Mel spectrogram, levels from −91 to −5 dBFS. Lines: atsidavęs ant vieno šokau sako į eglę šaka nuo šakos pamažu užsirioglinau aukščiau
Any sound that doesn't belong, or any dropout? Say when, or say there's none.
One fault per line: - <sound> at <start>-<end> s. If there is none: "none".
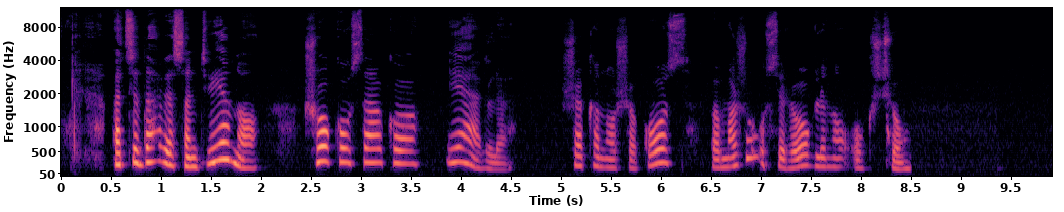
none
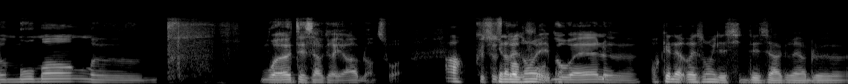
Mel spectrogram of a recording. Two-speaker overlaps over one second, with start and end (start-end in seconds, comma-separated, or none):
4.7-6.0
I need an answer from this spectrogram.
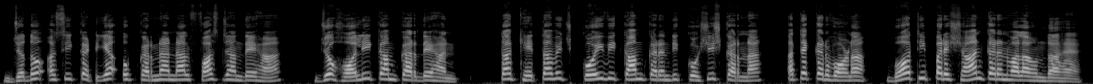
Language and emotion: Punjabi, angry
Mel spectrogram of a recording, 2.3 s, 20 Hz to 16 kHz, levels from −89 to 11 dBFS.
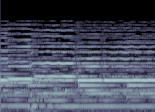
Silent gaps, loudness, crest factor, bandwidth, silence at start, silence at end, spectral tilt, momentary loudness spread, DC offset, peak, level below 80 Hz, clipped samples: none; -16 LUFS; 12 dB; 9 kHz; 0 s; 0 s; -3.5 dB/octave; 2 LU; under 0.1%; -6 dBFS; -52 dBFS; under 0.1%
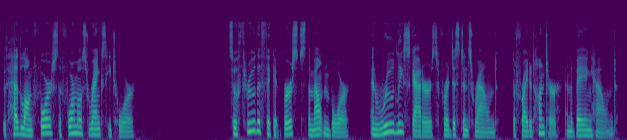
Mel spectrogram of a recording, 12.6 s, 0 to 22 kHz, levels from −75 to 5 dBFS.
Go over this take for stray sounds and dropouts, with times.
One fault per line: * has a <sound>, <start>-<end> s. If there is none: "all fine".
all fine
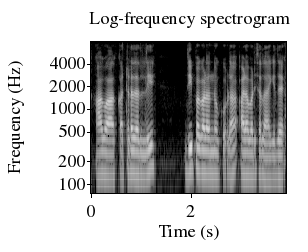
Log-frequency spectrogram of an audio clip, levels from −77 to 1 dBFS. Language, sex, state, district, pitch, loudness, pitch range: Kannada, male, Karnataka, Bangalore, 135 Hz, -19 LUFS, 130-140 Hz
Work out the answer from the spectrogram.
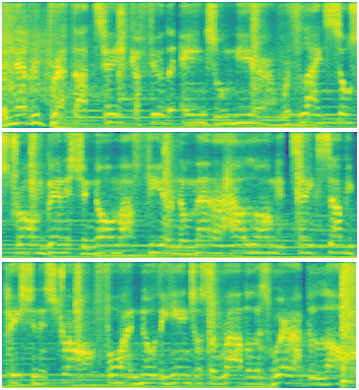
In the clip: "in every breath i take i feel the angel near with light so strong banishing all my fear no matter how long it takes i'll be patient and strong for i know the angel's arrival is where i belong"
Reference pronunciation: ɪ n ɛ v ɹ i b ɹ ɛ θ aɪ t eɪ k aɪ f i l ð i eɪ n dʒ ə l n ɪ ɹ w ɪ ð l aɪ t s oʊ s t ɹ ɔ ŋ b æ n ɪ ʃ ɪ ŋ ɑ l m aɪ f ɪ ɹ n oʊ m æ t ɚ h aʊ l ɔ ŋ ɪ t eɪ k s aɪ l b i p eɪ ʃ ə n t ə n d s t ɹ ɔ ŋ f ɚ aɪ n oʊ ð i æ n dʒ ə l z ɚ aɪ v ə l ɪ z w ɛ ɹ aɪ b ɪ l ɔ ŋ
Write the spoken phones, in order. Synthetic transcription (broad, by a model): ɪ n ɛ v ɹ i b ɹ ɛ θ aɪ t eɪ k aɪ f i l ð i eɪ n dʒ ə l n ɪ ɹ w ɪ ð l aɪ t s oʊ s t ɹ ɔ ŋ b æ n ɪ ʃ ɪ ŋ ɑ l m aɪ f ɪ ɹ n oʊ m æ t ɚ h aʊ l ɔ ŋ ɪ t eɪ k s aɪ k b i p eɪ ʃ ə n ə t s t ɹ ɔ ŋ f ɚ aɪ n oʊ ð i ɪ n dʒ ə l z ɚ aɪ v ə l ɪ z w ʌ ɹ aɪ b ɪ l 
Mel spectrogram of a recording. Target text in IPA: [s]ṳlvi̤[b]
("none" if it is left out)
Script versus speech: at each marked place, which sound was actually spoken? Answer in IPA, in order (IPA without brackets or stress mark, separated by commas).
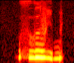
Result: θ, b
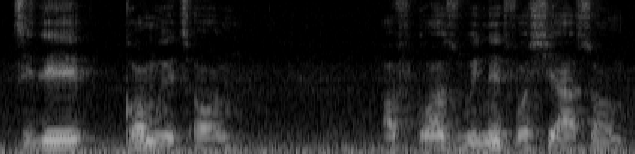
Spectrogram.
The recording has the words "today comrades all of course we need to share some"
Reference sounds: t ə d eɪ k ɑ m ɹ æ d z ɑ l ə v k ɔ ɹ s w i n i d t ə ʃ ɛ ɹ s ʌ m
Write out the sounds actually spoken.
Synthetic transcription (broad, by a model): t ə d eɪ k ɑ m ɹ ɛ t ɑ n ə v k ɔ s w i n i d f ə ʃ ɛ s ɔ m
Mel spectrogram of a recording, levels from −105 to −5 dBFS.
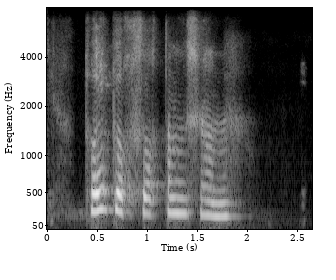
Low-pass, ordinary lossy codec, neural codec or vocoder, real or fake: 7.2 kHz; Opus, 16 kbps; codec, 24 kHz, 0.9 kbps, WavTokenizer, medium music audio release; fake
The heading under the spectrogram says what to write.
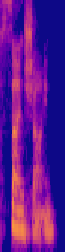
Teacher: create a valley for air flow but not touching it and both upper and lower dentals are touching and creating a narrow passage of air to flow through as the air passes through this passage it creates friction producing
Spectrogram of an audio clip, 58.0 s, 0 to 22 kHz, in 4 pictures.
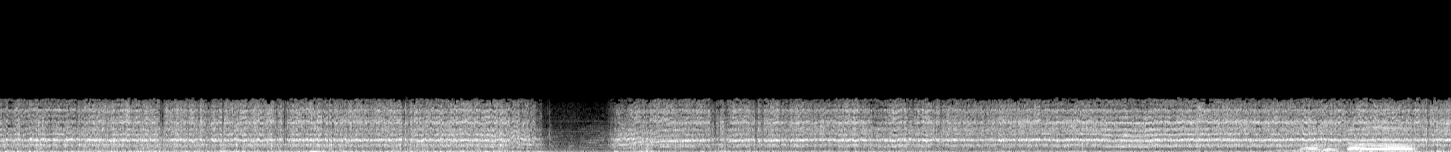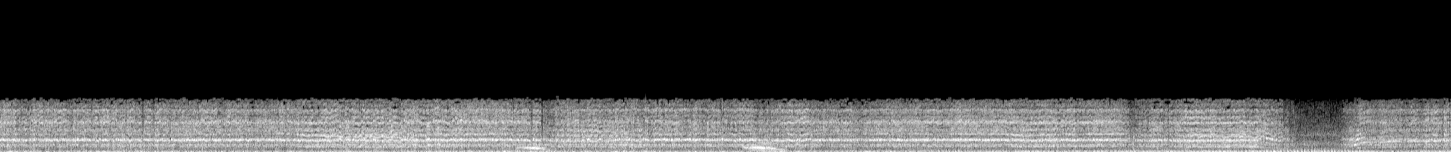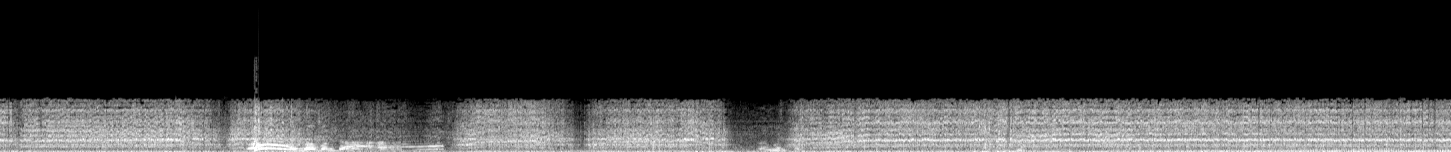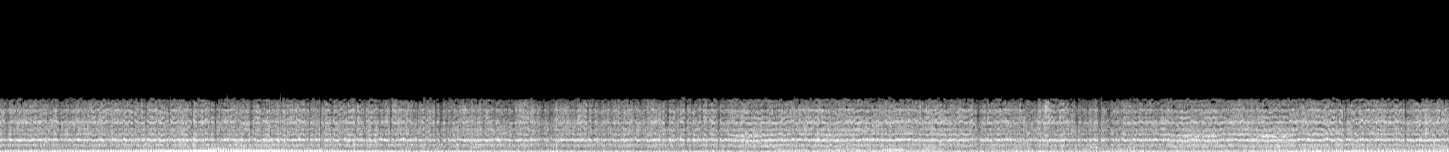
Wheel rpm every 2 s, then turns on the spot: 220, 230, 160, 170, 230, 230, 230, 230, 230, 220, 220, 230, 230, 160, 180, 150, 30, 130, 120, 220, 230, 240, 240, 230, 230, 230, 230, 230, 230.
30-32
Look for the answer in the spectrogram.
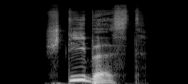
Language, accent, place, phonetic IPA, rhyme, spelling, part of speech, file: German, Germany, Berlin, [ˈʃtiːbəst], -iːbəst, stiebest, verb, De-stiebest.ogg
- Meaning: second-person singular subjunctive I of stieben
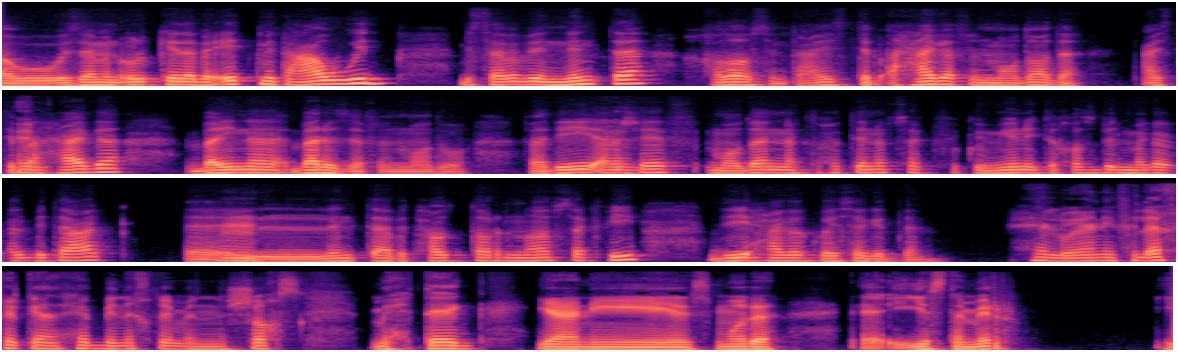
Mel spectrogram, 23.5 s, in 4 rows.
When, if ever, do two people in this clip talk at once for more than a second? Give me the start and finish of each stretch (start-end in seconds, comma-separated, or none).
none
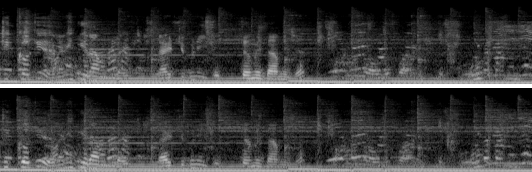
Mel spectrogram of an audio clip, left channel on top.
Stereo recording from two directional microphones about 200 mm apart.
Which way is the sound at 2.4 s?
15° left (ahead or behind).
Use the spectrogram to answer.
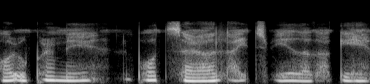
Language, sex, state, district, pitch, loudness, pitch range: Hindi, female, Arunachal Pradesh, Papum Pare, 180 Hz, -16 LUFS, 170-195 Hz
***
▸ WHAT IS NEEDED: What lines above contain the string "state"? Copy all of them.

▸ ANSWER TO THIS TASK:
Log-frequency spectrogram of an audio clip, levels from −77 to 1 dBFS. Language, sex, state, district, pitch, loudness, pitch range: Kannada, male, Karnataka, Bangalore, 135 Hz, -19 LUFS, 130-140 Hz
Language, sex, state, district, pitch, loudness, pitch range: Hindi, female, Arunachal Pradesh, Papum Pare, 180 Hz, -16 LUFS, 170-195 Hz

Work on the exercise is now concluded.